The capuchins are about the size of house cats, with black bodies, long dexterous tails. The male monkeys were the only ones seen using the stone as tools.
The male members of Panama's white-face capuchin monkey population were seen using stones as tools, a report has detailed. The monkeys are the fourth group of non-human primates to be recorded carrying out the action.
According to a New Scientist report, the monkeys have inhabited Panama's Jicarón island for some six million years and were first seen using stones to open nuts and shellfish as far back as 2004. Capuchins are reportedly fast learners, that are capable of picking up new behavioral traits by observing other members of their species.
The monkeys are about the size of house cats, with black bodies and long dexterous tails that they often use to support their two-legged stride. The capuchins live in troops of about 20 animals.
The animals are also known to carry out other advance rituals such as rubbing plants all over their bodies, defend themselves with sticks against snakes and seemingly playing games by passing sticks and stones to one another.
Some chimpanzees in West Africa, macaques in Thailand and other species of capuchins in South America are the only previous species seen using stones as tools, according to the report.

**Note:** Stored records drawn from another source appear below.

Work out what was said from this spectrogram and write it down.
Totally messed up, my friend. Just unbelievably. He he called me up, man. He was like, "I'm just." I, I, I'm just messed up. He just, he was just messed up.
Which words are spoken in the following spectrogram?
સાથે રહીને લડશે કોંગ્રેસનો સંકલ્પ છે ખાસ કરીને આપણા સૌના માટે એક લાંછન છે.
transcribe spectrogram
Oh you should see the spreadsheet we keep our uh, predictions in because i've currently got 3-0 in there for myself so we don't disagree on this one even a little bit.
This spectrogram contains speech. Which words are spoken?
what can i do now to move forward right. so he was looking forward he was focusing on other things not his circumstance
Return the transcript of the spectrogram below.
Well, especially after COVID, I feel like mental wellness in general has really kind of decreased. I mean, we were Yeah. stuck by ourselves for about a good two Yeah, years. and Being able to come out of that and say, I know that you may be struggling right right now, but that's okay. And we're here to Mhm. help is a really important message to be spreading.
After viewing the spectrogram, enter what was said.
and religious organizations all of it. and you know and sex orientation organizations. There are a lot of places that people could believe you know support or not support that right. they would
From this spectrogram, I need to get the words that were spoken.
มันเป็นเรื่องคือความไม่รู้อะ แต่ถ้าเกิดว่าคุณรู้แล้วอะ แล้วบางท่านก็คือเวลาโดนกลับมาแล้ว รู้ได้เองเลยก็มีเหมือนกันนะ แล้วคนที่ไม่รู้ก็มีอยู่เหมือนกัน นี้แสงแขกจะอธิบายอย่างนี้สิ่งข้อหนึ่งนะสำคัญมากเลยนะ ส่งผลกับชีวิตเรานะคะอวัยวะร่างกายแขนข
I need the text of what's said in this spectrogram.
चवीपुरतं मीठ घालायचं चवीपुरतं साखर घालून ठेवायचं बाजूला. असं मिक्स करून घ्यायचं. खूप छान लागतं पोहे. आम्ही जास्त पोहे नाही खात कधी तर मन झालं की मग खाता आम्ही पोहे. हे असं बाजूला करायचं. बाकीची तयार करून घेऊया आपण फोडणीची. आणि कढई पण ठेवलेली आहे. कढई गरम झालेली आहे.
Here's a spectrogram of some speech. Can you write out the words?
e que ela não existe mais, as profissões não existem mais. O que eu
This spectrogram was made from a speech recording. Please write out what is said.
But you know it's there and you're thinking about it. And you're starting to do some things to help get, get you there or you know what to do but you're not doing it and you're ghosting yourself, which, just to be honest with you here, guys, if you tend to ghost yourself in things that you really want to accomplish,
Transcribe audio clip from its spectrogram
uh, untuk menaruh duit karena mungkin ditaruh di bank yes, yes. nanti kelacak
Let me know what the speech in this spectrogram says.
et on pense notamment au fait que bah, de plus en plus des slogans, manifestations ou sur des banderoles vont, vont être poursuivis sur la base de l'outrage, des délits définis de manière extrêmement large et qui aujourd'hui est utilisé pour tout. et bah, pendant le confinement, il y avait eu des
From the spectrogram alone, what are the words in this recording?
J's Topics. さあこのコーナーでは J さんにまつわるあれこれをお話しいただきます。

"They independently evolved a huge reliance on culture," Brendan Barrett, a behavioral ecologist at the Max Planck Institute for Ornithology in Germany, said. "That makes them a really good comparison for human evolution."